On the Sunday morning, he gave a simple message during the morning services, which is well worthwhile revisiting. You can see that message here:
On the Saturday, Brother Sam talked about some of the themes from his book, "Seeing differently". After the talk, there was a Q&A session, and a summing up from Brother Sam, all viewable on our YouTube channel, and embedded below.
Posted: Sun, 20 Jun, 2021 (3 months ago) by Adrian
Adrian leads a communion service, in which we explore the account of Jesus calming the wind and waves from the boat. Adrian draws our attention to the questions contained in the passage. First the disciples ask whether Jesus cares if they drown. Then, once Jesus has calmed the storm, he asks them what they are scared about and where their faith has gone. Finally, the disciples ask one another "who is this?"
Posted: Fri, 30 Apr, 2021 (5 months ago) by Adrian
Live video will be starting shortly....
I'm planning to shave my head on 30th April 2021 (before my wedding season gets underway in earnest!), as a way to raise awareness and raise funds to help us continue to develop healthier and safer church communities, and to support survivors of abuse perpetrated by clergy and church leaders.

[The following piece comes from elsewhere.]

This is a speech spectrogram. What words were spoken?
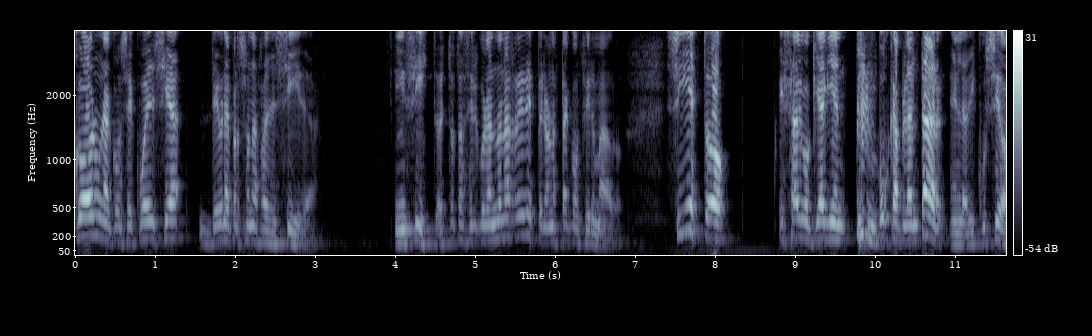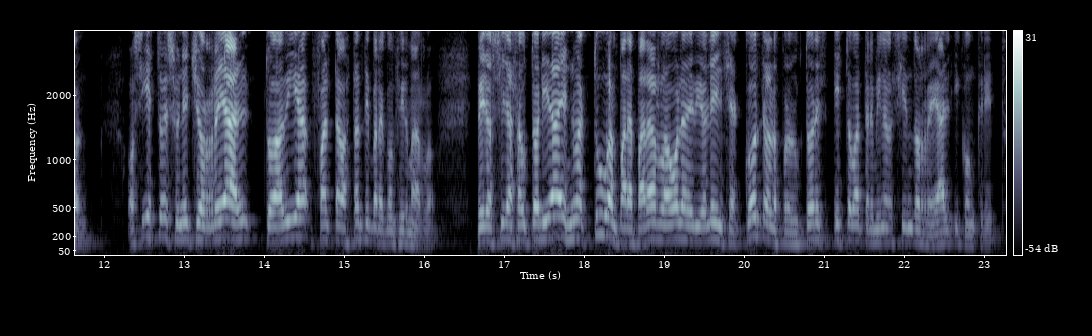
con una consecuencia de una persona fallecida. Insisto, esto está circulando en las redes, pero no está confirmado. Si esto es algo que alguien busca plantar en la discusión, o si esto es un hecho real, todavía falta bastante para confirmarlo. Pero si las autoridades no actúan para parar la ola de violencia contra los productores, esto va a terminar siendo real y concreto.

Shaving the head is a biblical symbol of lament and repentance, and for me also says something about symbolically shaving off the trappings of the toxicity around male privilege, and some of the unhelpful cultural trappings that have been a factor in some recent high profile cases - the likes of Ravi Zacharias, Jean Vanier and several others, from across the spectrum of Christian traditions.

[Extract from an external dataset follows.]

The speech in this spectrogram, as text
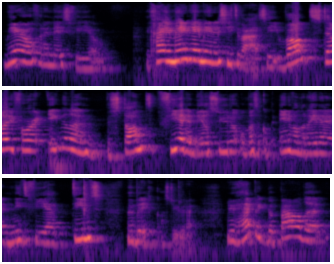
Meer over in deze video. Ik ga je meenemen in een situatie. Want stel je voor, ik wil een bestand via de mail sturen, omdat ik op een of andere reden niet via Teams mijn bericht kan sturen. Nu heb ik bepaalde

For me, this has great personal meaning, in terms of my own story and background. This is a symbolic representative lament, a personal statement of intent, and a way to do something to raise funds to help on the frontline. I am delighted to be partnering with Thirtyone:eight in this, who have been wonderfully supportive with the endeavour. The work they are doing is making a difference, and the funds raised here will help more churches become healthier places for all.

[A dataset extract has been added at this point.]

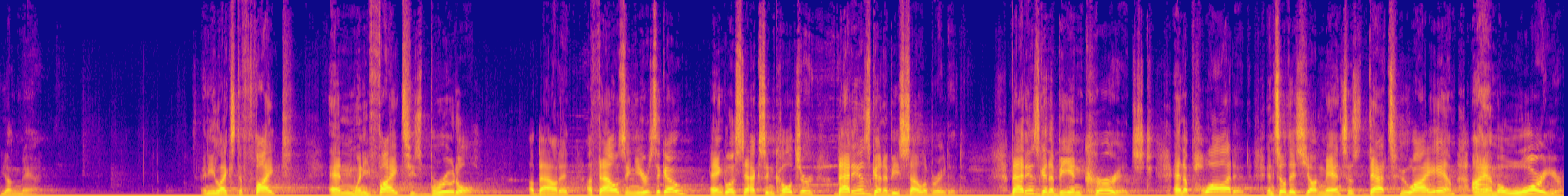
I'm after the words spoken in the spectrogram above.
young man. And he likes to fight. And when he fights, he's brutal about it. A thousand years ago, Anglo Saxon culture, that is going to be celebrated that is going to be encouraged and applauded. And so this young man says, That's who I am. I am a warrior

One of the first people I told about my crazy head shaving idea was a friend whose life has been blighted by the poor behaviour of church leaders. I asked how she would feel if some of those people were to shave their heads as a sign that they were sorry for the ways they had exploited their position and privilege to her detriment. She said it would be a powerful image, after years of feeling invisible. Since they won't, I will. I want to listen, lament, repent AND see churches become ever healthier and safer communities. The way church culture, power, opportunity, celebrity and privilege operate has seen change for the good in recent years, but there is further to go.
More information about Thirtyone:eight: We're an independent Christian charity which helps individuals, organisations, charities, faith and community groups to protect vulnerable people from abuse. To do this, we provide training, consultancy, disclosures and a 24 hour helpline, making sure everyone is equipped and empowered with the tools they need.
Always be the first to know. Tailor your email update to suit your preferences. You can set it to check for updates to the site at a frequency that suits you. You will only be mailed when there is new content.